> **WHAT YOU WILL DO**
Make an exact copy of the entries, taking out every picture.

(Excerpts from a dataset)

*** Begin section ***

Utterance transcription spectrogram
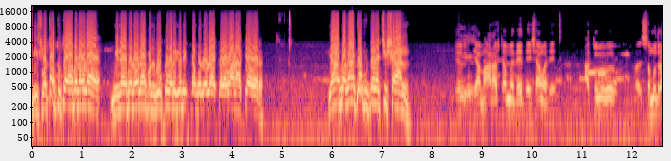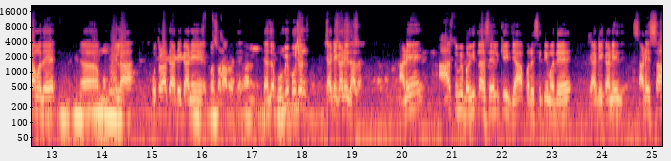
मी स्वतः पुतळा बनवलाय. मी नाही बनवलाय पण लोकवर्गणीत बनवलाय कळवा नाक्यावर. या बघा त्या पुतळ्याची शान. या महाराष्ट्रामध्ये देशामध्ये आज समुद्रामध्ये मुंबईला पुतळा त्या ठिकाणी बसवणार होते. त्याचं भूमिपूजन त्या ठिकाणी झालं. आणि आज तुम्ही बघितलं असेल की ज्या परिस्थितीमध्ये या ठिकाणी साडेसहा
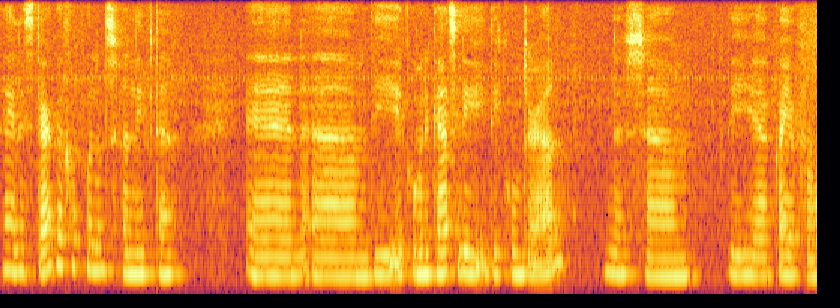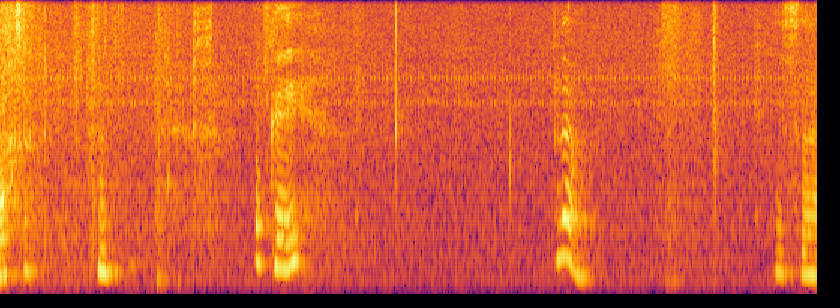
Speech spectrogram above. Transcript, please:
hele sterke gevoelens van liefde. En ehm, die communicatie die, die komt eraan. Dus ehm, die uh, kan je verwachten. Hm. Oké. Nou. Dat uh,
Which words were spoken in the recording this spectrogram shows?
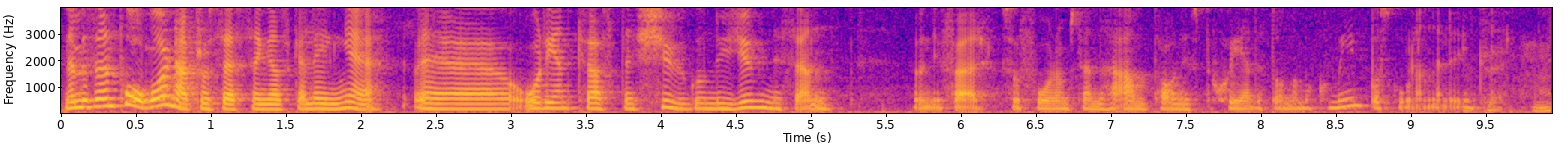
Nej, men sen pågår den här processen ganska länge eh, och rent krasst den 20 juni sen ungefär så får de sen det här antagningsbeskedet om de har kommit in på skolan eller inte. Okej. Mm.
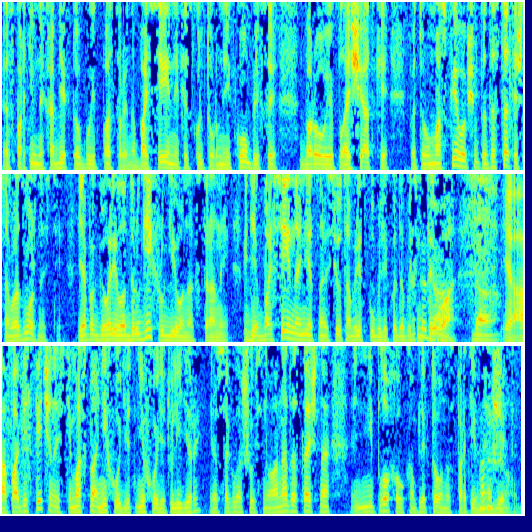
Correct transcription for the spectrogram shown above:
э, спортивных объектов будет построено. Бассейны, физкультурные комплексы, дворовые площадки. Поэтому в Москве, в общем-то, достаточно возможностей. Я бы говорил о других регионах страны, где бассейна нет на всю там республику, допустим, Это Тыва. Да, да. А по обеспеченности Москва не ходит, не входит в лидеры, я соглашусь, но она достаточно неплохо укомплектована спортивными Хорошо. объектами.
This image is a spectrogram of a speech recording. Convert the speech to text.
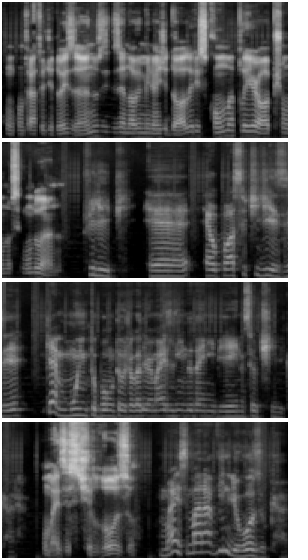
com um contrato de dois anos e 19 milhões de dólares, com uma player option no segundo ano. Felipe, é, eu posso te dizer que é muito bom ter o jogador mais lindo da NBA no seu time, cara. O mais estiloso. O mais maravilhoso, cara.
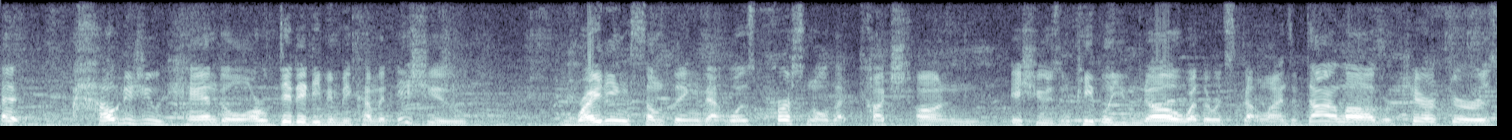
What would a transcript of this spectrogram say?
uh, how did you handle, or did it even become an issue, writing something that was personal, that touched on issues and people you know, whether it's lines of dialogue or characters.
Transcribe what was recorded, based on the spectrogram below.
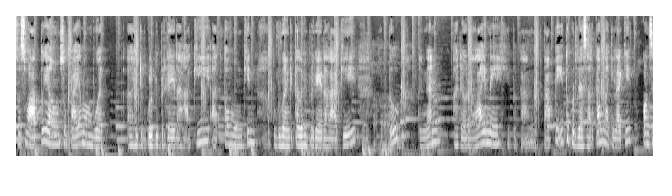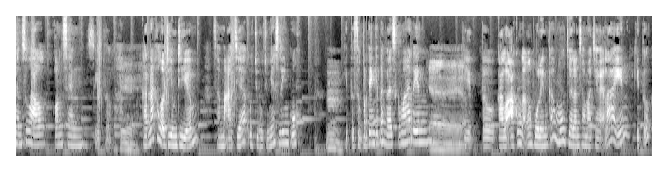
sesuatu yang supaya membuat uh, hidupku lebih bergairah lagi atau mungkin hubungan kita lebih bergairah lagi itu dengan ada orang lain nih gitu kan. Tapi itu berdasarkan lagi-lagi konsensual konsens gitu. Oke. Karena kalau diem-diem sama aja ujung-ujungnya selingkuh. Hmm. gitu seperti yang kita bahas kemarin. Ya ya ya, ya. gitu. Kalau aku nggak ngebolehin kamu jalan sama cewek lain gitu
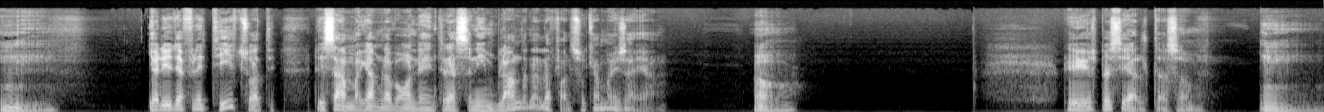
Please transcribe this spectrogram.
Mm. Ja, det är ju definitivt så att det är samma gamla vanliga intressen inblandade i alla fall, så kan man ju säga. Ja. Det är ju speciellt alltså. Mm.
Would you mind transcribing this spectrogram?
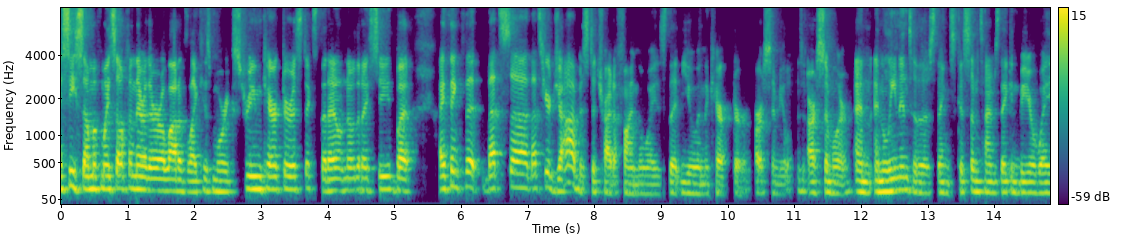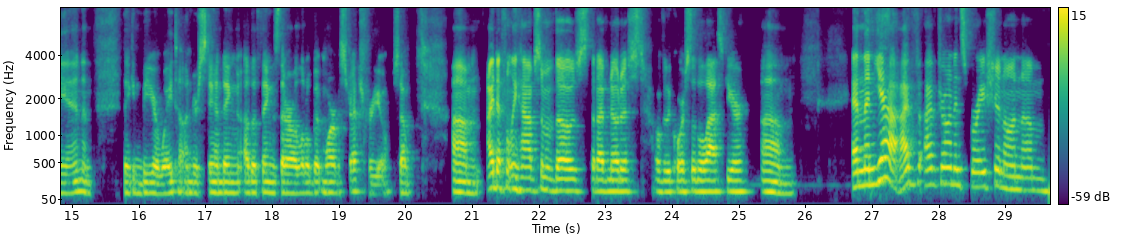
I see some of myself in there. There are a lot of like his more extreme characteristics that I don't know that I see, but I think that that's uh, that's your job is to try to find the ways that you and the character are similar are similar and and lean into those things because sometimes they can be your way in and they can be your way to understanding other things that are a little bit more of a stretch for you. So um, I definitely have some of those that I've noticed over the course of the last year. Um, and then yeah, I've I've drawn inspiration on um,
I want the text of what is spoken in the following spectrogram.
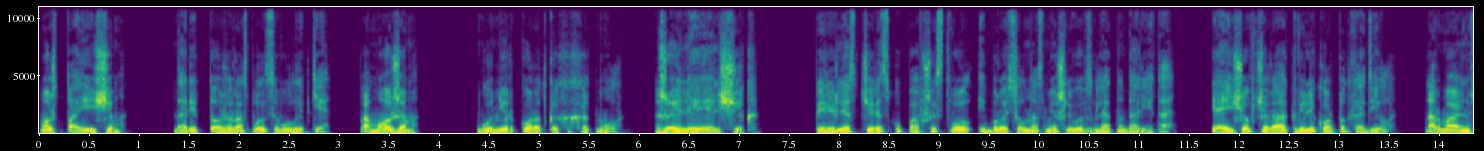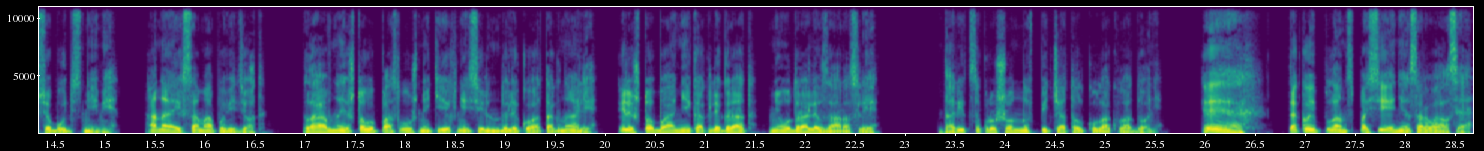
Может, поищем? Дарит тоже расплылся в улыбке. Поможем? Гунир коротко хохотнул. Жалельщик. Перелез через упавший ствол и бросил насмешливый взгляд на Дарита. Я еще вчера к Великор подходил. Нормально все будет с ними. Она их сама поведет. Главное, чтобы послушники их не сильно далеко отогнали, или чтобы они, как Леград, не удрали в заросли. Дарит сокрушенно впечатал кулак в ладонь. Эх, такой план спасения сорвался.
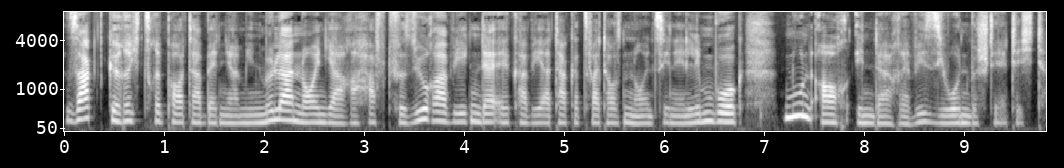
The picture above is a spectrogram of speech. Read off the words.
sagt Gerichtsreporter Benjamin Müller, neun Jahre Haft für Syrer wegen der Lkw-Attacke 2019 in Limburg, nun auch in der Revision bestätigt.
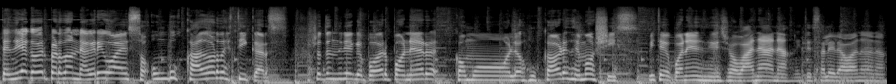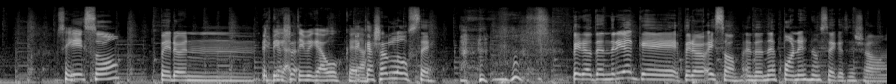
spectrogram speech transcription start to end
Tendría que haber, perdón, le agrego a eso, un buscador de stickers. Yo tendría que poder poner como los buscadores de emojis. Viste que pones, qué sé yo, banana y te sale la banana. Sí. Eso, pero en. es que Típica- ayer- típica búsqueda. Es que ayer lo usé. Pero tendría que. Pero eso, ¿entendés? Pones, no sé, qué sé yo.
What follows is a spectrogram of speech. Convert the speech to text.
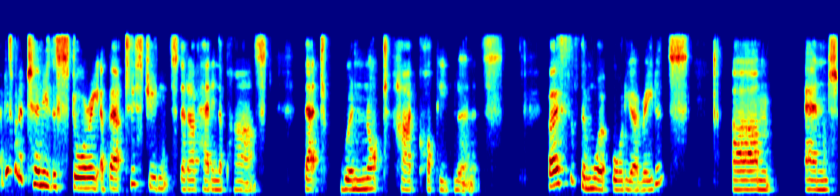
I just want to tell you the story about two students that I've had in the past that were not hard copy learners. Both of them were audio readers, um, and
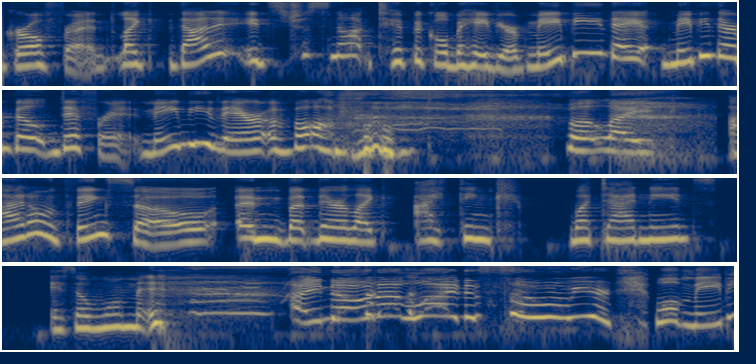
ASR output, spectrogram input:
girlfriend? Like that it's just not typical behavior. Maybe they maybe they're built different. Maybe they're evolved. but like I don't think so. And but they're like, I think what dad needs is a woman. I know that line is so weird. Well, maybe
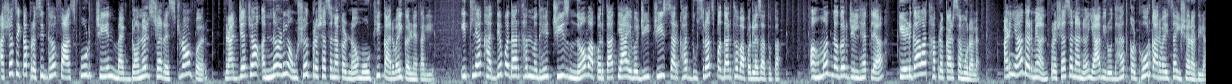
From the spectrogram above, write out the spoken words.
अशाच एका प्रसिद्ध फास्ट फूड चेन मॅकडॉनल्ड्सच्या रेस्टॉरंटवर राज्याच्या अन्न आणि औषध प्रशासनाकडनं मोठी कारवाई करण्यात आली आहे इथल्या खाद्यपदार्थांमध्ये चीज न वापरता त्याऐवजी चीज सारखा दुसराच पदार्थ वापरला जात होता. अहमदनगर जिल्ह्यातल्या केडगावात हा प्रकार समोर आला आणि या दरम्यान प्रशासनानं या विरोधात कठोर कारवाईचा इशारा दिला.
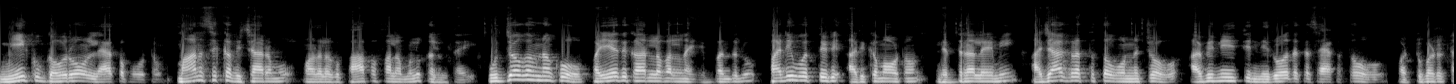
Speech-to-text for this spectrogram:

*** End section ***

> **SOLUTION TO THE PROBLEM**
Utterance transcription spectrogram
मी स्वतः पुतळा बनवलाय. मी नाही बनवलाय पण लोकवर्गणीत बनवलाय कळवा नाक्यावर. या बघा त्या पुतळ्याची शान. या महाराष्ट्रामध्ये देशामध्ये आज समुद्रामध्ये मुंबईला पुतळा त्या ठिकाणी बसवणार होते. त्याचं भूमिपूजन त्या ठिकाणी झालं. आणि आज तुम्ही बघितलं असेल की ज्या परिस्थितीमध्ये या ठिकाणी साडेसहा
Speech spectrogram above. Transcript, please:
hele sterke gevoelens van liefde. En ehm, die communicatie die, die komt eraan. Dus ehm, die uh, kan je verwachten. Hm. Oké. Nou. Dat uh,
Which words were spoken in the recording this spectrogram shows?
Nej, men sen pågår den här processen ganska länge eh, och rent krasst den 20 juni sen ungefär så får de sen det här antagningsbeskedet om de har kommit in på skolan eller inte. Okej. Mm.
Correct transcription for the spectrogram shown above:
э, спортивных объектов будет построено. Бассейны, физкультурные комплексы, дворовые площадки. Поэтому в Москве, в общем-то, достаточно возможностей. Я бы говорил о других регионах страны, где бассейна нет на всю там республику, допустим, Это Тыва. Да, да. А по обеспеченности Москва не ходит, не входит в лидеры, я соглашусь, но она достаточно неплохо укомплектована спортивными Хорошо. объектами.
This image is a spectrogram of a speech recording. Convert the speech to text.
com um contrato de dois anos e 19 milhões de dólares, com uma player option no segundo ano. Felipe, é, eu posso te dizer que é muito bom ter o jogador mais lindo da NBA no seu time, cara. O mais estiloso. O mais maravilhoso, cara.
What would a transcript of this spectrogram say?
uh, how did you handle, or did it even become an issue, writing something that was personal, that touched on issues and people you know, whether it's lines of dialogue or characters.
Transcribe what was recorded, based on the spectrogram below.
sesuatu yang supaya membuat uh, hidupku lebih bergairah lagi atau mungkin hubungan kita lebih bergairah lagi itu dengan ada orang lain nih gitu kan. Tapi itu berdasarkan lagi-lagi konsensual konsens gitu. Oke. Karena kalau diem-diem sama aja ujung-ujungnya selingkuh. Hmm. gitu seperti yang kita bahas kemarin. Ya ya ya, ya. gitu. Kalau aku nggak ngebolehin kamu jalan sama cewek lain gitu
Please transcribe this spectrogram.
Mm. Ja, det är ju definitivt så att det är samma gamla vanliga intressen inblandade i alla fall, så kan man ju säga. Ja. Det är ju speciellt alltså. Mm.
Would you mind transcribing this spectrogram?
I see some of myself in there. There are a lot of like his more extreme characteristics that I don't know that I see, but I think that that's uh, that's your job is to try to find the ways that you and the character are similar are similar and and lean into those things because sometimes they can be your way in and they can be your way to understanding other things that are a little bit more of a stretch for you. So um, I definitely have some of those that I've noticed over the course of the last year. Um, and then yeah, I've I've drawn inspiration on um,
I want the text of what is spoken in the following spectrogram.
Может, поищем? Дарит тоже расплылся в улыбке. Поможем? Гунир коротко хохотнул. Жалельщик. Перелез через упавший ствол и бросил насмешливый взгляд на Дарита. Я еще вчера к Великор подходил. Нормально все будет с ними. Она их сама поведет. Главное, чтобы послушники их не сильно далеко отогнали, или чтобы они, как Леград, не удрали в заросли. Дарит сокрушенно впечатал кулак в ладонь. Эх, такой план спасения сорвался.
The picture above is a spectrogram of speech. Read off the words.
sagt Gerichtsreporter Benjamin Müller, neun Jahre Haft für Syrer wegen der Lkw-Attacke 2019 in Limburg, nun auch in der Revision bestätigt.
spectrogram speech transcription start to end
Tendría que haber, perdón, le agrego a eso, un buscador de stickers. Yo tendría que poder poner como los buscadores de emojis. Viste que pones, qué sé yo, banana y te sale la banana. Sí. Eso, pero en. es que Típica- ayer- típica búsqueda. Es que ayer lo usé. Pero tendría que. Pero eso, ¿entendés? Pones, no sé, qué sé yo.
What follows is a spectrogram of speech. Convert the speech to text.
I just want to tell you the story about two students that I've had in the past that were not hard copy learners. Both of them were audio readers, um, and
ASR output, spectrogram input:
girlfriend? Like that it's just not typical behavior. Maybe they maybe they're built different. Maybe they're evolved. but like I don't think so. And but they're like, I think what dad needs is a woman. I know that line is so weird. Well, maybe
From the spectrogram above, write out the spoken words.
अशाच एका प्रसिद्ध फास्ट फूड चेन मॅकडॉनल्ड्सच्या रेस्टॉरंटवर राज्याच्या अन्न आणि औषध प्रशासनाकडनं मोठी कारवाई करण्यात आली आहे इथल्या खाद्यपदार्थांमध्ये चीज न वापरता त्याऐवजी चीज सारखा दुसराच पदार्थ वापरला जात होता. अहमदनगर जिल्ह्यातल्या केडगावात हा प्रकार समोर आला आणि या दरम्यान प्रशासनानं या विरोधात कठोर कारवाईचा इशारा दिला.
Speech-to-text for this spectrogram:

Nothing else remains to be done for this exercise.